● WORK TASK
Look through the data below for the line with "Could you help" and the line with "Could you write", then output those two and all lines in between, exactly as written.

● INPUT MATERIAL
------------------------------------------------------------------------

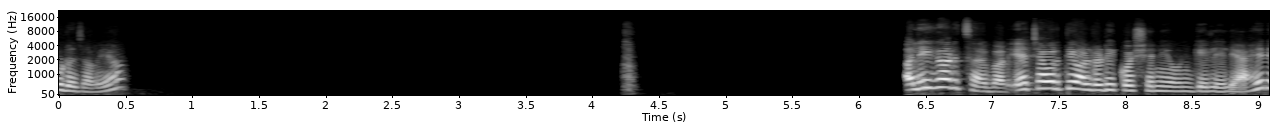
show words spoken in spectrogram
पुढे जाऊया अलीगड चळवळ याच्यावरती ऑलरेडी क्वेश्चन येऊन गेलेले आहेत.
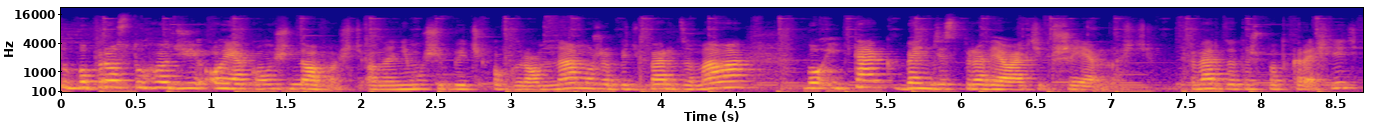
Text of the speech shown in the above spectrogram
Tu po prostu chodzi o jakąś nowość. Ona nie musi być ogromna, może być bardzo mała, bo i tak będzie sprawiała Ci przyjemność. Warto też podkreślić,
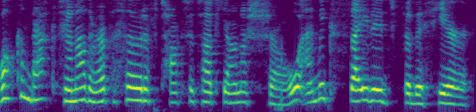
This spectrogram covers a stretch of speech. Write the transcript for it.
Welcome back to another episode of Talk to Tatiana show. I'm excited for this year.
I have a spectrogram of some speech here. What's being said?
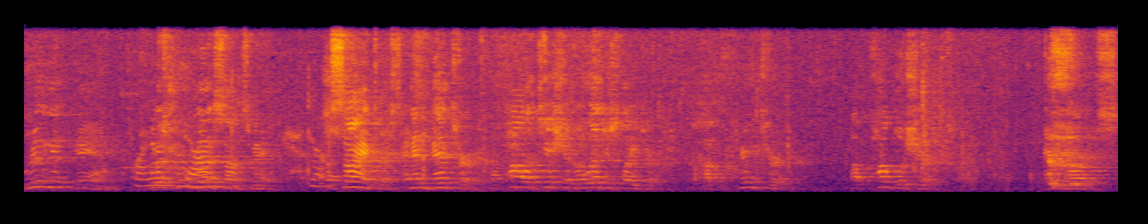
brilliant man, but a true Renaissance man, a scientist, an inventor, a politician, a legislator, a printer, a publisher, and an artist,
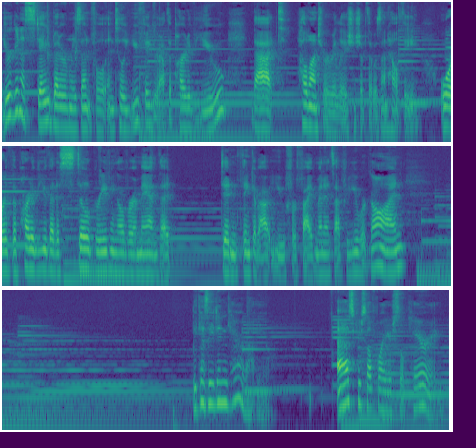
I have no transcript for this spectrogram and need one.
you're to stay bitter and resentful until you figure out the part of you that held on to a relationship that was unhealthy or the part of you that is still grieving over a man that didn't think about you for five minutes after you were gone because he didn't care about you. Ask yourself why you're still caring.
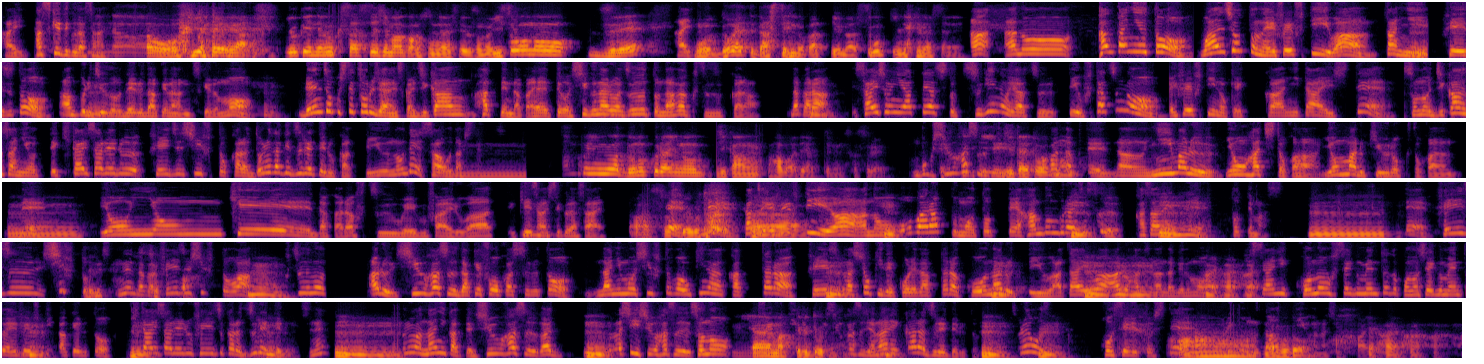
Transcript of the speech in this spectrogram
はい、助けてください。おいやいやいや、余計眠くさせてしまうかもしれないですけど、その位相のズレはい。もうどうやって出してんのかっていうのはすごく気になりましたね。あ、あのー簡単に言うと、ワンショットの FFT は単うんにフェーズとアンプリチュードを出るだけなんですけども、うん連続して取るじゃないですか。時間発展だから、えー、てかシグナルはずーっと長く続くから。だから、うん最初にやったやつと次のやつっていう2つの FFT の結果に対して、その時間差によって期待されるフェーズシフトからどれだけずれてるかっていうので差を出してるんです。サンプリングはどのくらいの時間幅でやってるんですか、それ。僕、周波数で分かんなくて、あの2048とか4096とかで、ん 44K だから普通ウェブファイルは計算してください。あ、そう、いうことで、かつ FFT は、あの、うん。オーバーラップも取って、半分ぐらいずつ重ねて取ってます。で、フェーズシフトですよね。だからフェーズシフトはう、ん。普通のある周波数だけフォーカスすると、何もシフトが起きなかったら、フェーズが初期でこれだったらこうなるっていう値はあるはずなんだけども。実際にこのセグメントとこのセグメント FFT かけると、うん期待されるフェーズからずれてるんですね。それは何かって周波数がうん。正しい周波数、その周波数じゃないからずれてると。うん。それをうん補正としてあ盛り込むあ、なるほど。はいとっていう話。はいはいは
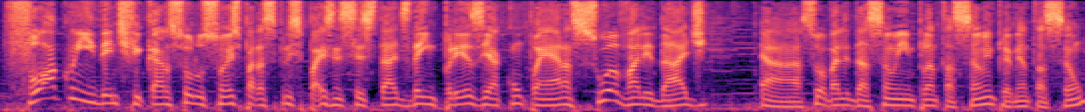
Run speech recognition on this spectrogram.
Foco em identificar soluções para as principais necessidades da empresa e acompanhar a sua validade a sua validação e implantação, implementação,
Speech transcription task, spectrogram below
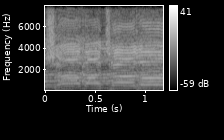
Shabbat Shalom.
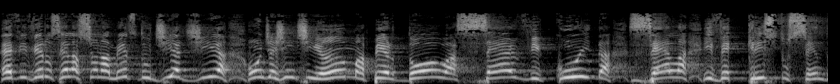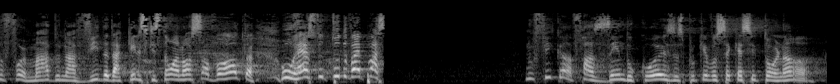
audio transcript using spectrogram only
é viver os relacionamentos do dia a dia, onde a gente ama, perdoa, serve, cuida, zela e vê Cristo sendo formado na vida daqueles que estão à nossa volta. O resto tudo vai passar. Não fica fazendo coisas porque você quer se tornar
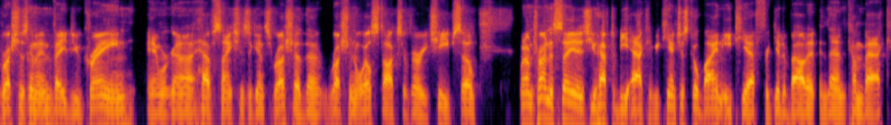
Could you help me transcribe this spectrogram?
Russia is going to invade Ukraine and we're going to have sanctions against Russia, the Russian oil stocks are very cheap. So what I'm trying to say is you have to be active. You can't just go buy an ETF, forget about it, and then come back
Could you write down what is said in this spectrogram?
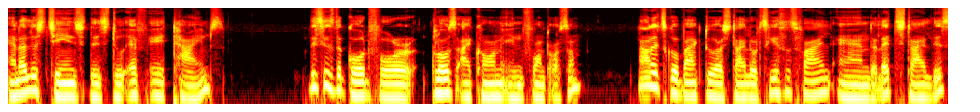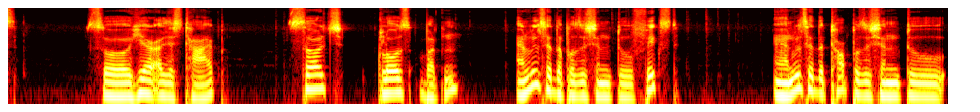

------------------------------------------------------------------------

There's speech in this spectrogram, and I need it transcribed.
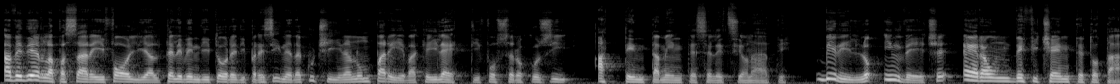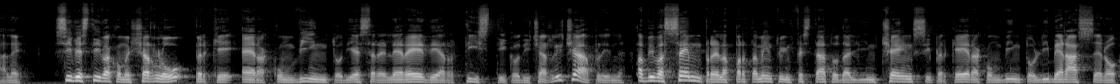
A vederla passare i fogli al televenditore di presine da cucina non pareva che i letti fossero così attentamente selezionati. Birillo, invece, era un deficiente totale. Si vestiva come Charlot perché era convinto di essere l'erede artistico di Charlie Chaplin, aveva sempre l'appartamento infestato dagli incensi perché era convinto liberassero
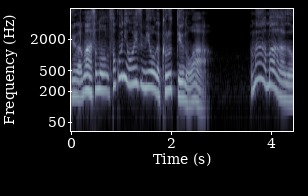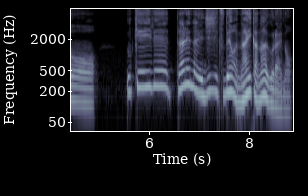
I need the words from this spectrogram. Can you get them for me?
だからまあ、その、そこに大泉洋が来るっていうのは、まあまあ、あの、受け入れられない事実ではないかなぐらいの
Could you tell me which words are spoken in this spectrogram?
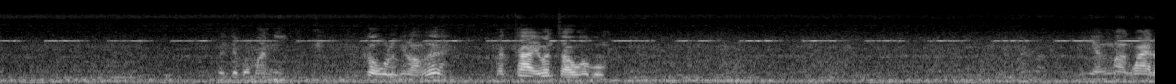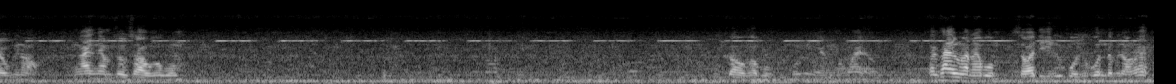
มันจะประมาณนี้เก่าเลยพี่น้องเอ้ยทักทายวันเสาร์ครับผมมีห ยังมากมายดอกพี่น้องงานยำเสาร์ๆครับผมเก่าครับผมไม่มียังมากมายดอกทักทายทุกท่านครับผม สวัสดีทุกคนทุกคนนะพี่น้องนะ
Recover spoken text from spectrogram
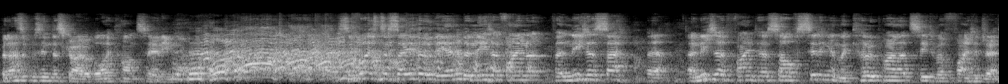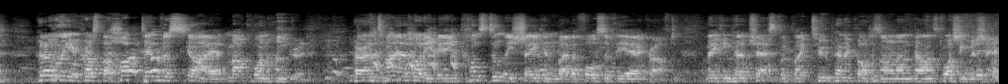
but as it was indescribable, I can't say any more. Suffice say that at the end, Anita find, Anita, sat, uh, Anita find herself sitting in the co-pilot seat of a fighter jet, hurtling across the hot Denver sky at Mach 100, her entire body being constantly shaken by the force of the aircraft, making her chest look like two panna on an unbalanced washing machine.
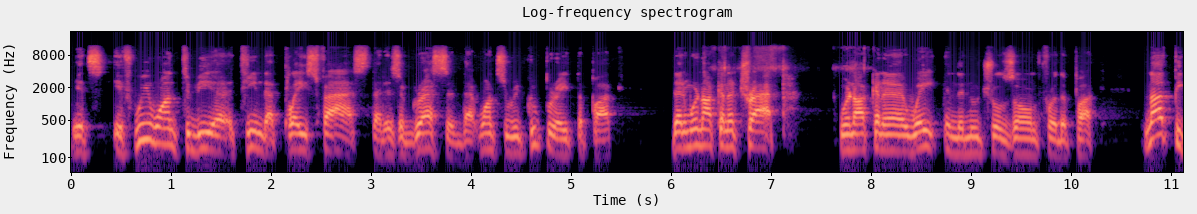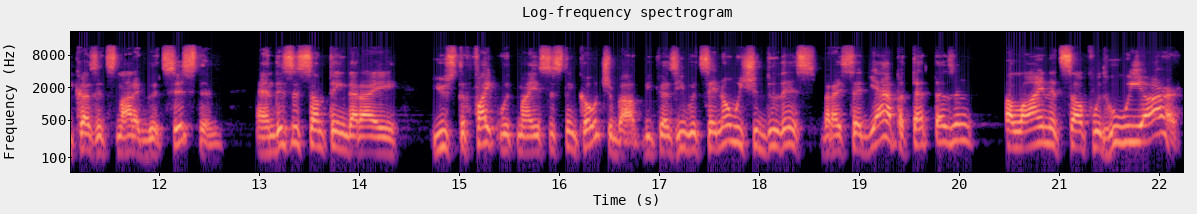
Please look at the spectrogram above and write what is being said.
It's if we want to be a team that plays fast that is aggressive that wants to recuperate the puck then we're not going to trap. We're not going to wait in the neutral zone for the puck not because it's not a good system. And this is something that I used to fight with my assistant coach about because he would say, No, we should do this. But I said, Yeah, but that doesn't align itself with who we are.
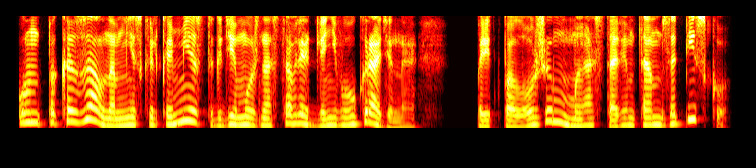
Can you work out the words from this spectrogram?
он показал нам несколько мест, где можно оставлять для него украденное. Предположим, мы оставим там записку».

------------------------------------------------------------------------

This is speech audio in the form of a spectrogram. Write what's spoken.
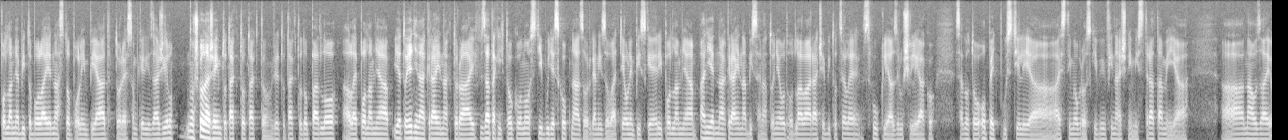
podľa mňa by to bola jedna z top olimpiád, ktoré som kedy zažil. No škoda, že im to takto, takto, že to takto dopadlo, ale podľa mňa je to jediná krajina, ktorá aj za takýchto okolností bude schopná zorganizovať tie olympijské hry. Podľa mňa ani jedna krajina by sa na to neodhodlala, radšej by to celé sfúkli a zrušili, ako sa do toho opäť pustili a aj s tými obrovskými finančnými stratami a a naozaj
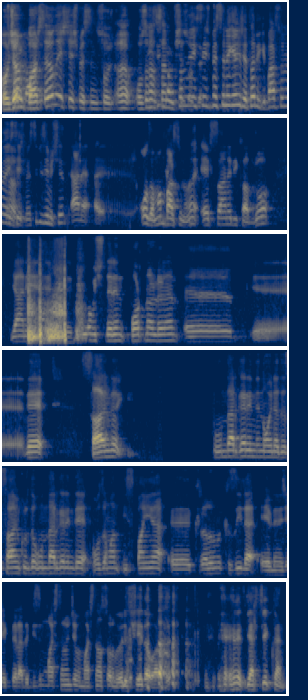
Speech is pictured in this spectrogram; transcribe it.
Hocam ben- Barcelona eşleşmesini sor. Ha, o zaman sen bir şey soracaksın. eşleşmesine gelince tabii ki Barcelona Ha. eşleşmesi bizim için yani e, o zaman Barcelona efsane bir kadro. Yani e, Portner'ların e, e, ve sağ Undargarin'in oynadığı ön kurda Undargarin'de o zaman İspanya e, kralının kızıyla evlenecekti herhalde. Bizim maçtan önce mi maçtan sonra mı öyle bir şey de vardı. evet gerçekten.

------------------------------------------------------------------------

● EXERCISE RESULT
Could you help me transcribe this spectrogram?
Russia is going to invade Ukraine and we're going to have sanctions against Russia, the Russian oil stocks are very cheap. So what I'm trying to say is you have to be active. You can't just go buy an ETF, forget about it, and then come back
Could you write down what is said in this spectrogram?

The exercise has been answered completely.